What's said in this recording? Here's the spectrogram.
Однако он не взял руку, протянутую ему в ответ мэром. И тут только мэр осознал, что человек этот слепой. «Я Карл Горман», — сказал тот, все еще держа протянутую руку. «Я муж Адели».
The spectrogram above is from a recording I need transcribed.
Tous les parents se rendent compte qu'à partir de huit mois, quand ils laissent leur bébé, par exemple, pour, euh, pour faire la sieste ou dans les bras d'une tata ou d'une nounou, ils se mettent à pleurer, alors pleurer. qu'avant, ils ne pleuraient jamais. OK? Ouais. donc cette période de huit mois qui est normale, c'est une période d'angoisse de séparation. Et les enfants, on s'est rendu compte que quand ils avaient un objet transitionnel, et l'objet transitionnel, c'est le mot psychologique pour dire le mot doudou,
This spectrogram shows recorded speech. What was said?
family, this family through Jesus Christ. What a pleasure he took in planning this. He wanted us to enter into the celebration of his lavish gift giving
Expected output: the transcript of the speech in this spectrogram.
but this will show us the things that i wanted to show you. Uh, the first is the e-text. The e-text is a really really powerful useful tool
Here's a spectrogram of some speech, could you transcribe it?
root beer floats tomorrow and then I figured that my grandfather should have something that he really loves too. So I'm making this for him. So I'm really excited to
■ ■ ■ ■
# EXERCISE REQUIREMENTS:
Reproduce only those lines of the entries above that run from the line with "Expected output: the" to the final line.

# WORKED SOLUTION:
Expected output: the transcript of the speech in this spectrogram.
but this will show us the things that i wanted to show you. Uh, the first is the e-text. The e-text is a really really powerful useful tool
Here's a spectrogram of some speech, could you transcribe it?
root beer floats tomorrow and then I figured that my grandfather should have something that he really loves too. So I'm making this for him. So I'm really excited to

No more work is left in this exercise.